item Niemira, Brendan
item Sapers, Gerald
item Annous, Bassam

Submitted to: Journal of Food Protection
Publication Type: Peer Reviewed Journal
Publication Acceptance Date: 1/10/2005
Publication Date: 5/1/2005
Citation: Solomon, E.B., Niemira, B.A., Sapers, G.M., Annous, B.A. 2005. Biofilm formation, cellulose production, and curli biosynthesis by salmonella spp. originating from produce, animal, and clinical sources. Journal of Food Protection. 68(5): 906-912.

Interpretive Summary: American consumer demand for fresh fruits and vegetables has increased dramatically in the past decade. From 1987-1997, per capita consumption of fresh produce increased by 35 pounds per year. Concurrently, the number of outbreaks of foodborne illness associated with produce has also increased. During 2000-2002, three successive outbreaks of salmonellosis were linked to the consumption of contaminated cantaloupes. This has resulted in a great deal of research to find intervention treatments capable of inactivating Salmonella residing on the outer surface of cantaloupes. Previous work in our laboratory has resulted in the observation that cells of Salmonella do not exist as single, solitary organisms, but instead organize together into biofilms (communities of microorganisms covered in layers of polymer). These biofilms form quickly on melon surfaces and are far more difficult to inactivate or remove than single attached cells. The work described in this manuscript attempts to understand whether biofilm formation is found predominantly in produce-associated Salmonella, or is a trait also found in Salmonella originating from other sources. Our research has shown that all Salmonella are capable of forming biofilms, regardless of their source. This furthers our understanding of the behavior of Salmonella on produce surfaces and will aid in the search for more effective intervention treatments.

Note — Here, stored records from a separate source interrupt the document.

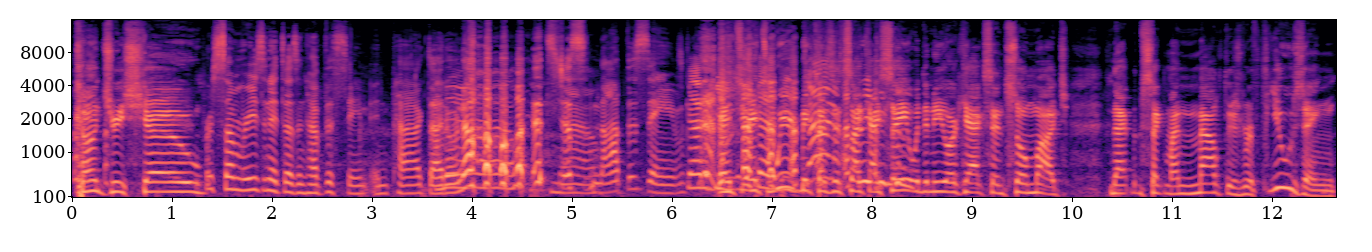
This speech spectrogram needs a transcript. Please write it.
country show. For some reason, it doesn't have the same impact. I don't No, know. it's just not the same. It's gotta be. It's, it's it's be weird because it's like I say it with the New York accent so much that it's like my mouth is refusing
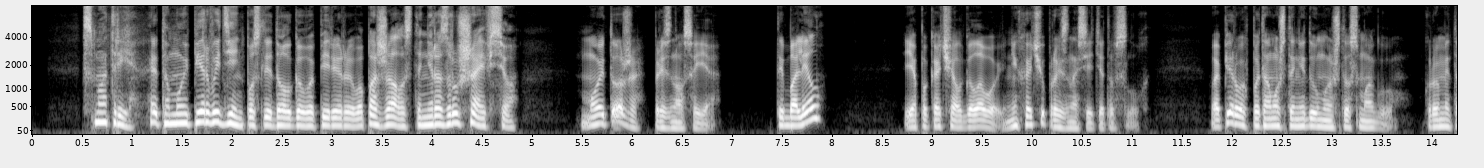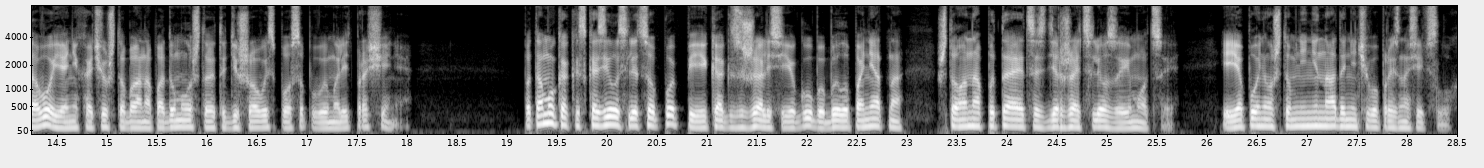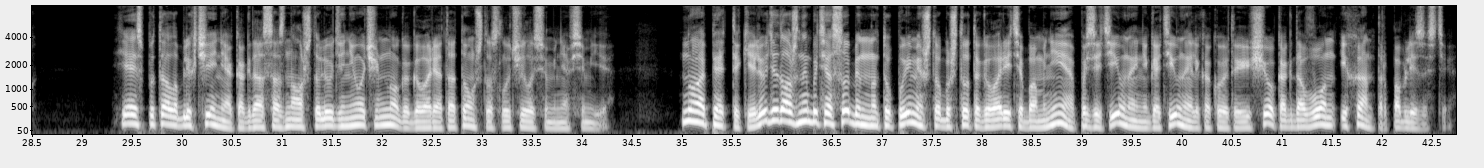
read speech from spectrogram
«Смотри, это мой первый день после долгого перерыва. Пожалуйста, не разрушай все. «Мой тоже», — признался я. «Ты болел?» Я покачал головой. Не хочу произносить это вслух. Во-первых, потому что не думаю, что смогу. Кроме того, я не хочу, чтобы она подумала, что это дешевый способ вымолить прощение. Потому как исказилось лицо Поппи и как сжались ее губы, было понятно, что она пытается сдержать слезы и эмоции. И я понял, что мне не надо ничего произносить вслух. Я испытал облегчение, когда осознал, что люди не очень много говорят о том, что случилось у меня в семье. Но опять-таки, люди должны быть особенно тупыми, чтобы что-то говорить обо мне, позитивное, негативное или какое-то еще, когда Вон и Хантер поблизости.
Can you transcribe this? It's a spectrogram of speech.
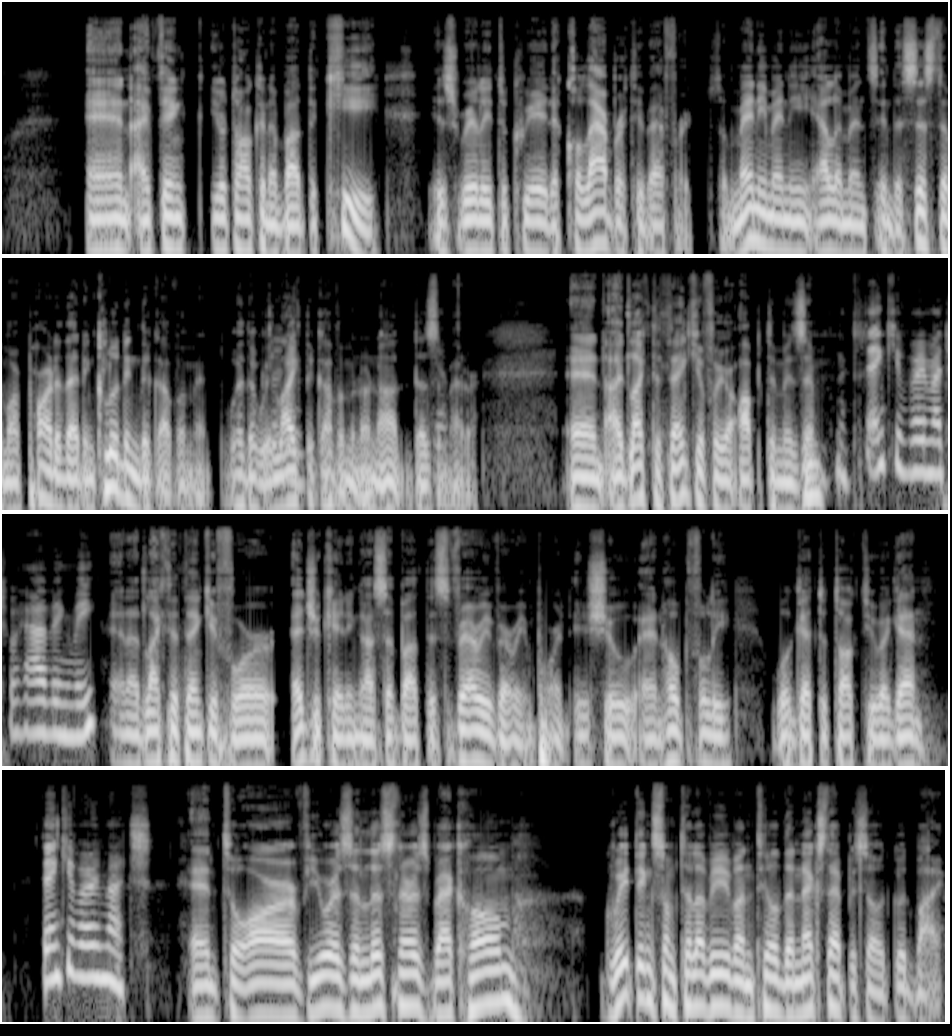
And I think you're talking about the key is really to create a collaborative effort. So many, many elements in the system are part of that, including the government. Whether including. we like the government or not, doesn't yeah. matter. And I'd like to thank you for your optimism. Thank you very much for having me. And I'd like to thank you for educating us about this very, very important issue. And hopefully, we'll get to talk to you again. Thank you very much. And to our viewers and listeners back home, greetings from Tel Aviv. Until the next episode, goodbye.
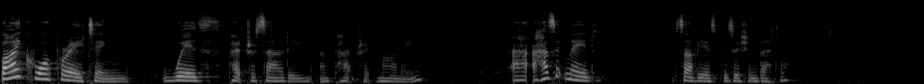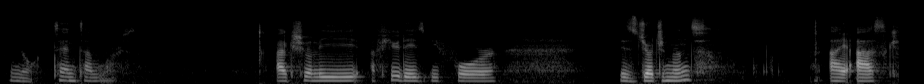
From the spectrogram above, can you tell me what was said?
By cooperating with Petro Saudi and Patrick Mahony, has it made Xavier's position better? No, 10 times worse. Actually, a few days before his judgment, I asked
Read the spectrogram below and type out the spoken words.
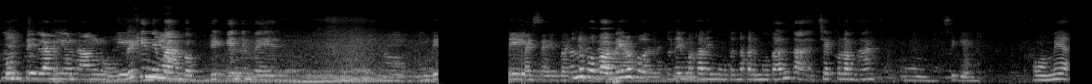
kunti lang yun ang gift Bikini niya. man ba? Bikini man. Hindi kaya sa iba Ano pa ba? na Meron po, tayo makalimutan, nakalimutan. Ta, check ko lang ha. Mm, sige. Baka mamaya,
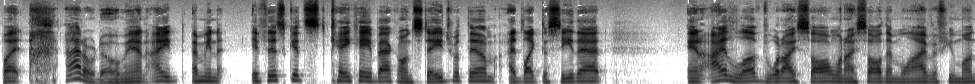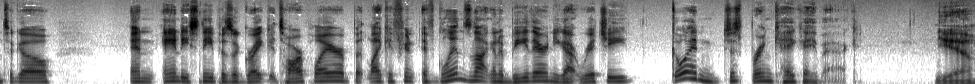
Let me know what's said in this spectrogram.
But I don't know, man. I I mean, if this gets KK back on stage with them, I'd like to see that. And I loved what I saw when I saw them live a few months ago. And Andy Sneap is a great guitar player, but like if you're if Glenn's not going to be there and you got Richie, go ahead and just bring KK back. Yeah.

Technical Abstract: The ability of 71 strains of Salmonella enterica originating from produce, meat, or clinical sources to form biofilms was investigated. A crystal violet binding assay demonstrated no significant differences in biofilm formation by isolates from any source when tested in either Luria-Bertani (LB) broth supplemented with 2% glucose, tryptic soy broth, or 1/20th-strength tryptic soy broth. Curli and cellulose production were monitored by assessing morphotypes on LB agar without salts containing Congo Red and fluorescence on LB agar containing calcofluor, respectively. One-hundred percent of clinical isolates exhibited curli biosynthesis and 73% demonstrated cellulose production. All meat-related isolates formed curli and 84% produced cellulose. Eighty percent of produce-related isolates produced curli but only 52% produced cellulose. Crystal violet binding was not statistically higher in isolates of any morphotype, but was related to the media in which the strains were tested. Results indicate that biofilm formation (as measured by crystal violet binding) is not dependent on the source of the test isolate. The prevalence of cellulose deficient isolates is highest among produce-related strains. These data indicate the difficulties in assessing biofilm formation in Salmonella using a standardized crystal violet assay.